Journal Article 2: Nelabhotla, A.B.T. & Dinamarca, C.: Optimization of electrochemical treatment of artificial wastewater using cyclic voltammetry. International Journal of Environmental Science and Development 9(8), (2018), 218-221. https://doi.org/10.18178/ijesd.2018.9.8.1104
Journal Article 3: Nelabhotla, A.B.T. & Dinamarca, C.: Bioelectrochemical CO2 Reduction to Methane: MES Integration in Biogas Production Processes. Applied Sciences 9(6), (2019), 1-13. https://doi.org/10.3390/app9061056
Journal Article 4: Nelabhotla, A.B.T., Bakke, R. & Dinamarca, C.: Performance analysis of biocathode in bioelectrochemical CO2 reduction. Catalysts 9(8), (2019). https://doi.org/10.3390/catal9080683
Journal Article 5: Nelabhotla, A.B.T., Khoshbakhtian, M., Chopra, N. & Dinamarca, C.: Effect of Hydraulic Retention Time on MES Operation for Biomethane Production. Manuscript submitted to Frontiers in Energy Research

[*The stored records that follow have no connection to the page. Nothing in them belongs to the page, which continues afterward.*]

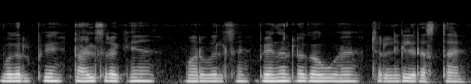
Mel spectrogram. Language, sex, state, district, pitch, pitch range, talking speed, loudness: Hindi, male, Bihar, Darbhanga, 155 Hz, 150-160 Hz, 205 wpm, -15 LUFS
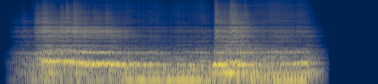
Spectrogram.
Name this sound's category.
Sound effects > Other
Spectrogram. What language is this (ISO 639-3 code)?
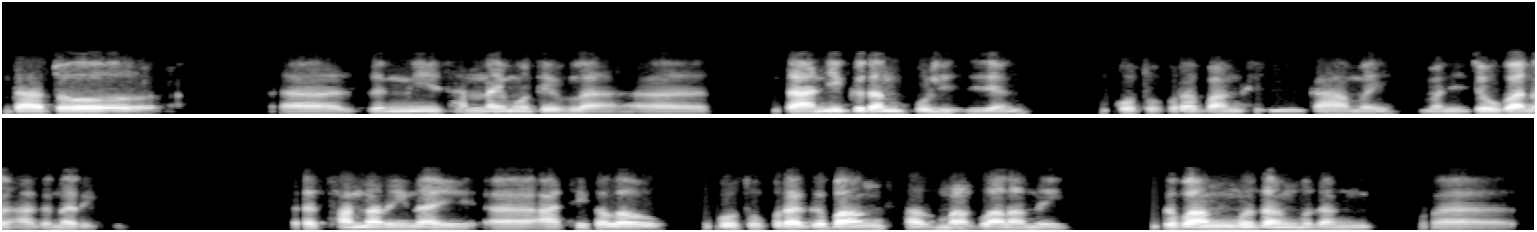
brx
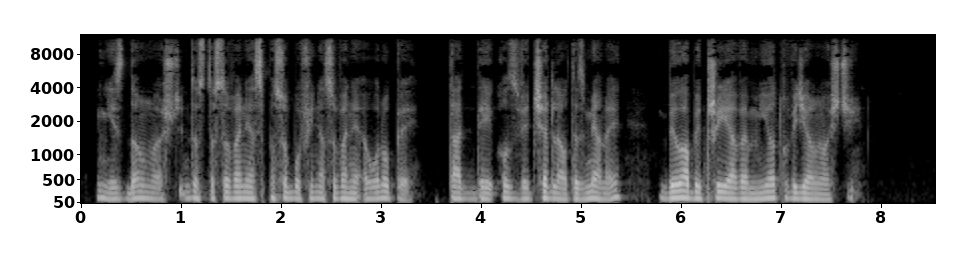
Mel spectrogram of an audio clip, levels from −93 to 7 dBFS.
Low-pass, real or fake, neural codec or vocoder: 10.8 kHz; fake; codec, 24 kHz, 0.9 kbps, WavTokenizer, medium speech release version 2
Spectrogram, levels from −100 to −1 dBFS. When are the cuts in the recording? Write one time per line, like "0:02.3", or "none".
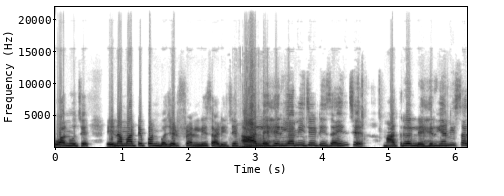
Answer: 0:02.8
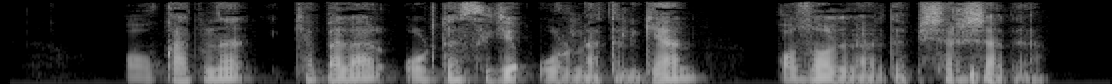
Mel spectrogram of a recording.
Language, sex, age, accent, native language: Uzbek, male, 18-24, Farg'ona, Uzbek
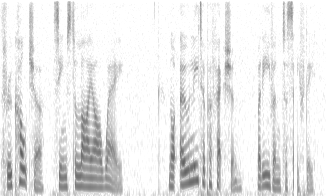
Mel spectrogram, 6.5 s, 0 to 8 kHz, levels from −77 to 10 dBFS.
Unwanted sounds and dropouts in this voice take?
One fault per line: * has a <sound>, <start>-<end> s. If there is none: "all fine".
* has a dropout, 5.9-5.9 s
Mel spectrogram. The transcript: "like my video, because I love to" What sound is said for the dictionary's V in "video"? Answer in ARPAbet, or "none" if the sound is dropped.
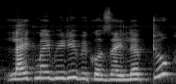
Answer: B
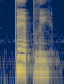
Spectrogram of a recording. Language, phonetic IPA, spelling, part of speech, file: Ukrainian, [ˈtɛpɫei̯], теплий, adjective, Uk-теплий.ogg
- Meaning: warm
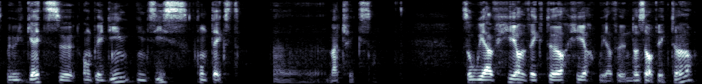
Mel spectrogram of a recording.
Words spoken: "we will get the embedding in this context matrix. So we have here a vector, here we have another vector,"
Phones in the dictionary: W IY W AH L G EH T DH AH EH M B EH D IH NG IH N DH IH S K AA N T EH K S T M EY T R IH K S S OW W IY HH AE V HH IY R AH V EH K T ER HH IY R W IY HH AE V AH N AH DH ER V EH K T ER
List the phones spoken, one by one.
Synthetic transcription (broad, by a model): W IY W AH L G EH T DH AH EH B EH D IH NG IH N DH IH S K AA N T EH K S T M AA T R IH K S S OW W IY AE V HH IY R AH V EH K T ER HH IY R W IY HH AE V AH N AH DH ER V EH K T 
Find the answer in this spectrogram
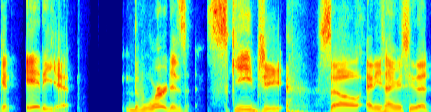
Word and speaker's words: Tsuki: Oh, PewDiePie and his wife have that clothing line that's Tsuki. It's like, no, it's ski. The clothing line is ski. It means love and moon. It's not Suki. Why does he always say Tsuki?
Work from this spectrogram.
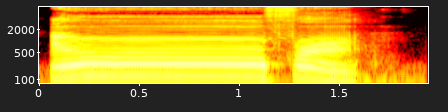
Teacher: Ikhfa yang bertemu sad ini memang agak mirip eng, karena memang sad adalah huruf yang tebal, huruf isti'la. Jadi suara menggema di dalam mulut dengan mengangkat pangkal lidah.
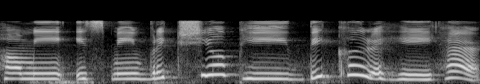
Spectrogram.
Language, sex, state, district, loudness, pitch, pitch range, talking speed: Hindi, male, Punjab, Fazilka, -13 LUFS, 265 Hz, 255-355 Hz, 100 wpm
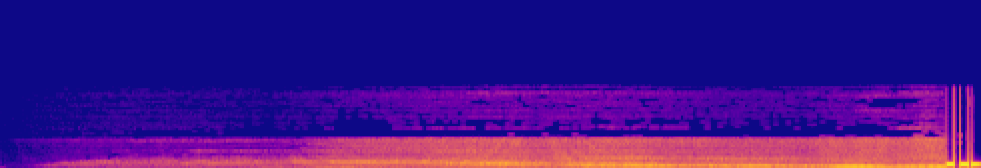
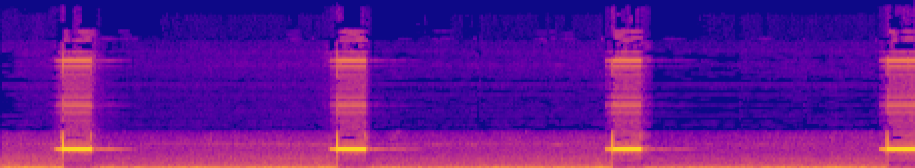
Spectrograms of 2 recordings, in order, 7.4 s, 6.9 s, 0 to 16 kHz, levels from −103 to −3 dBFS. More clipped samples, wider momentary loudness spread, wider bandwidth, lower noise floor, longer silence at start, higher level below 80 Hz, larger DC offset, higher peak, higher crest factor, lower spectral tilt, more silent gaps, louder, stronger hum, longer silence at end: neither; second, 14 LU vs 26 LU; second, 8 kHz vs 13.5 kHz; first, -64 dBFS vs -37 dBFS; first, 1.6 s vs 0 s; second, -52 dBFS vs -40 dBFS; second, under 0.1% vs 0.1%; about the same, -2 dBFS vs 0 dBFS; about the same, 20 dB vs 20 dB; first, -8 dB/octave vs -3 dB/octave; neither; second, -24 LUFS vs -14 LUFS; neither; about the same, 0 s vs 0 s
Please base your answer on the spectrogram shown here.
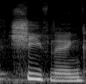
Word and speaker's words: Chevening: So tell us what is the proper pronunciation of the scholarship? I would say Chevening.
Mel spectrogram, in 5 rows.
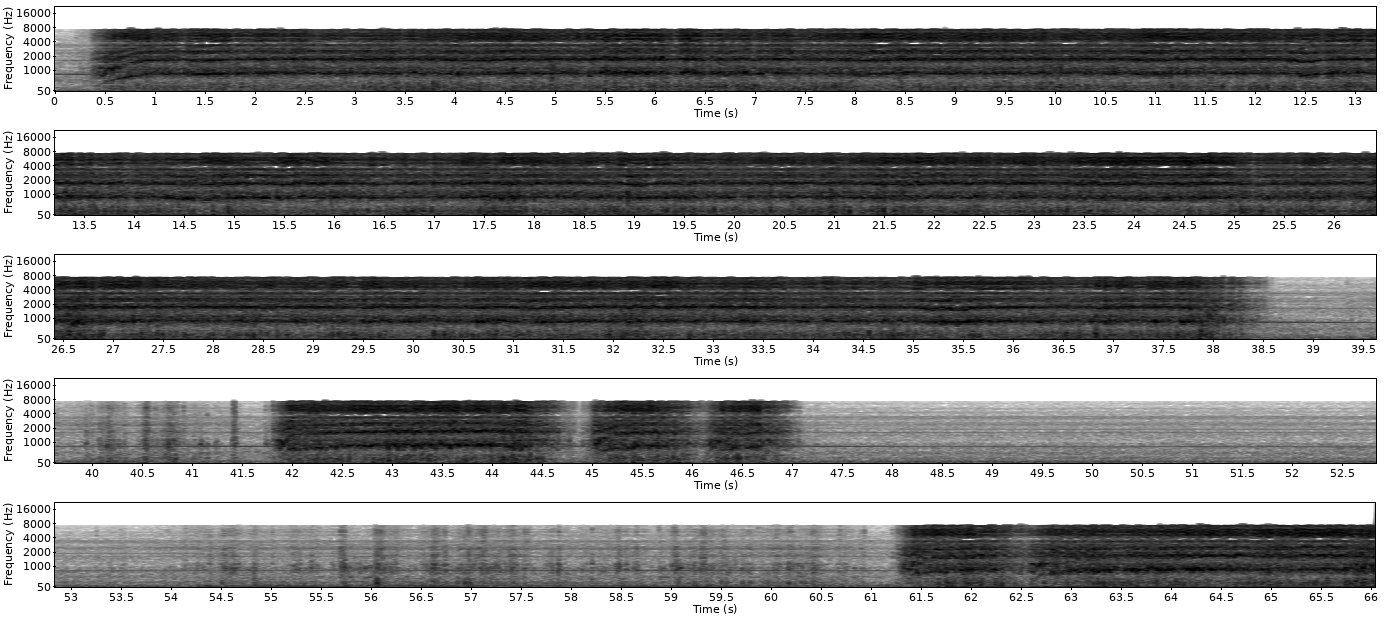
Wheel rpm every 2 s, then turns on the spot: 130, 230, 230, 230, 230, 230, 230, 230, 230, 230, 230, 230, 220, 230, 230, 230, 230, 230, 230, 30, 20, 190, 150, 70, 0, 0, 0, 20, 20, 20, 60, 170, 210.
54-60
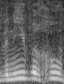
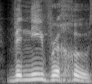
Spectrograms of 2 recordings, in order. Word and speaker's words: venivrechu: It says, "V'nivrechu vo kol goyei haaretz," and in him all the nations, instead of families, all the nations of the earth will be blessed. And again, it's v'nivrechu.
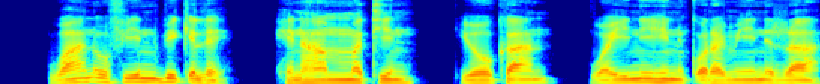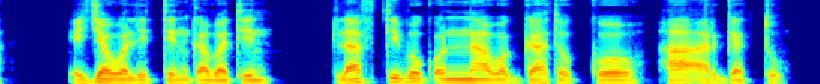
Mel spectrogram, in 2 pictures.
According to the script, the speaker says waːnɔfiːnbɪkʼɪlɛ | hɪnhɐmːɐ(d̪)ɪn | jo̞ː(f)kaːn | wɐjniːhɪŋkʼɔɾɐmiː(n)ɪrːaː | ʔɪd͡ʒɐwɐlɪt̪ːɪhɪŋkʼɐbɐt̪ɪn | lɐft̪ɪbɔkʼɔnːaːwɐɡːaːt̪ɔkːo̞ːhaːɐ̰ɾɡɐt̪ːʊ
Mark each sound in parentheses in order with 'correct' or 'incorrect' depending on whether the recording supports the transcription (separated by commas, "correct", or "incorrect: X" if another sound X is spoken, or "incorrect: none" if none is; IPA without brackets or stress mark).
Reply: incorrect: t̪, incorrect: none, correct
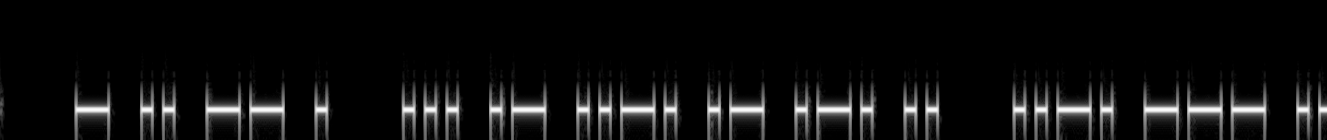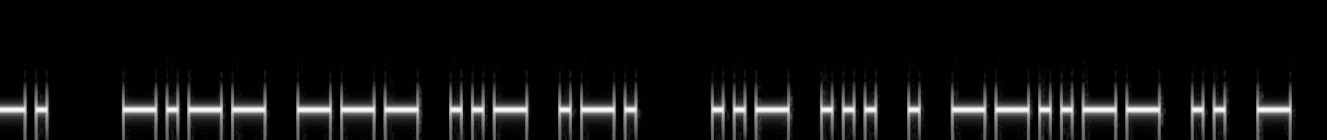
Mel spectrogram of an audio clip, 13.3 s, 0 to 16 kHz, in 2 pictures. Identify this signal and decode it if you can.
Morse code, heard as a keyed tone, about 22 wpm, 700 Hz. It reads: TIME SAFARI FOR YOUR USE, IT
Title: A Sound Of Thunder 22wpm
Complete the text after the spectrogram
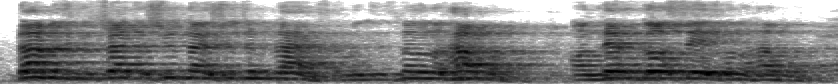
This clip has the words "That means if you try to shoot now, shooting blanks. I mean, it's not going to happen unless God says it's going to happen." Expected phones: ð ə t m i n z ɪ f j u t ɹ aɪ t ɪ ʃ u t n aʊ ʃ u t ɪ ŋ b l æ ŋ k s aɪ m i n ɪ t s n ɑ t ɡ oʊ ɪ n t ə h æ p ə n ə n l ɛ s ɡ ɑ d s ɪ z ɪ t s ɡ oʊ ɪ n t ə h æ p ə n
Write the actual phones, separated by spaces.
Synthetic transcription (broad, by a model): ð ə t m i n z ɪ f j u t ɹ aɪ t ɪ ʃ u t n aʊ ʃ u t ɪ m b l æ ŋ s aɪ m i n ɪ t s n ɑ t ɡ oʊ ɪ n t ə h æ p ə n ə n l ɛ ɡ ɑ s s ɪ ɪ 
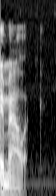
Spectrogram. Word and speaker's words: Malek: Is his name Rami Malek? – Rami Malek. – Yeah. – I would say Malek. – I think so, too, because I think it's pronounced like Zayn Malik's name.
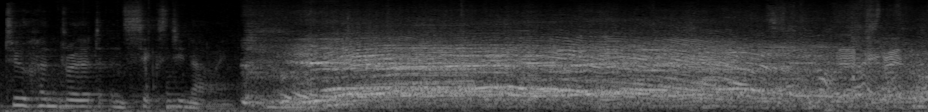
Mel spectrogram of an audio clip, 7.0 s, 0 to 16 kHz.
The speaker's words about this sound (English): They're cheering a majority of 18. Why are you cheering?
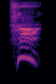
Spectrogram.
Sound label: male fight groan short; comedy-cartoon; soundpool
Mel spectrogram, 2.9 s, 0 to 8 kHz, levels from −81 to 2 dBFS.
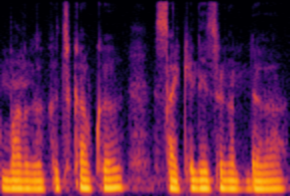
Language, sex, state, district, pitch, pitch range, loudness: Wancho, male, Arunachal Pradesh, Longding, 125 Hz, 120-130 Hz, -14 LUFS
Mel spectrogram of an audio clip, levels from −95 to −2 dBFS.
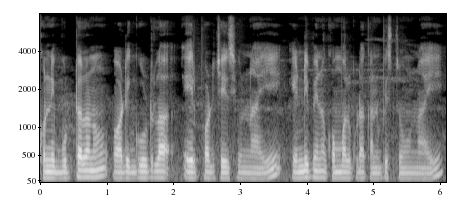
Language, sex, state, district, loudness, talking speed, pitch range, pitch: Telugu, male, Telangana, Hyderabad, -20 LUFS, 120 wpm, 100-110 Hz, 105 Hz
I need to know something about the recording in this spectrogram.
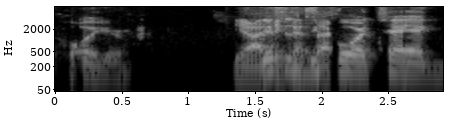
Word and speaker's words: Heuer: How do you say it? Hoyer, ain't it? Hoyer.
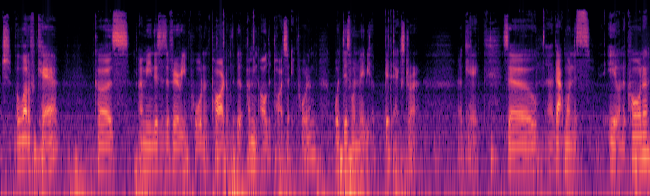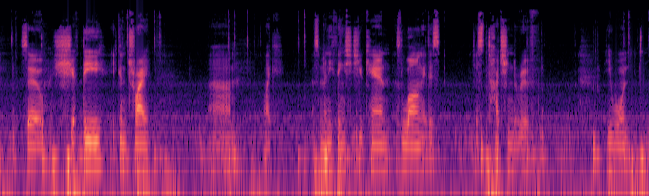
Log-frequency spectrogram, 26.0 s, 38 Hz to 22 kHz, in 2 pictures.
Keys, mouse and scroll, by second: 0.0-1.5 middle drag, 1.5 Tab, 2.8 g, 5.6 Tab, 6.4 Tab, 6.8 s, 7.9 Tab, 9.4-10.5 middle drag, 10.5-13.3 scroll up 1, 13.3-14.4 middle drag, 14.4 shift+d, 15.9 r, 16.3 g, 20.1-22.7 middle drag, 22.7 g, 23.8-25.1 middle drag, 25.1 r.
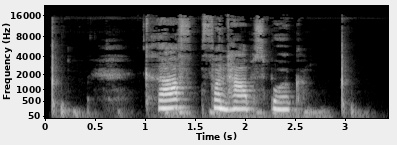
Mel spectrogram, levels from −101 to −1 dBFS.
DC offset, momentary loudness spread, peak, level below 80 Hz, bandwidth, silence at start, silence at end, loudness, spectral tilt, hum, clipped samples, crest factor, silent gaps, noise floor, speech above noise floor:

Journal Article 6: Samarakoon, G., Dinamarca, C., Nelabhotla, A.B.T., Winkler, D. & Bakke, R.: Modelling Bio-electrochemical CO2 Reduction to Methane. Proceedings of the 10th Trondheim Conference on CO2 Capture, Transport and Storage, Trondheim, June 18-19, 2019, pp. 55-61.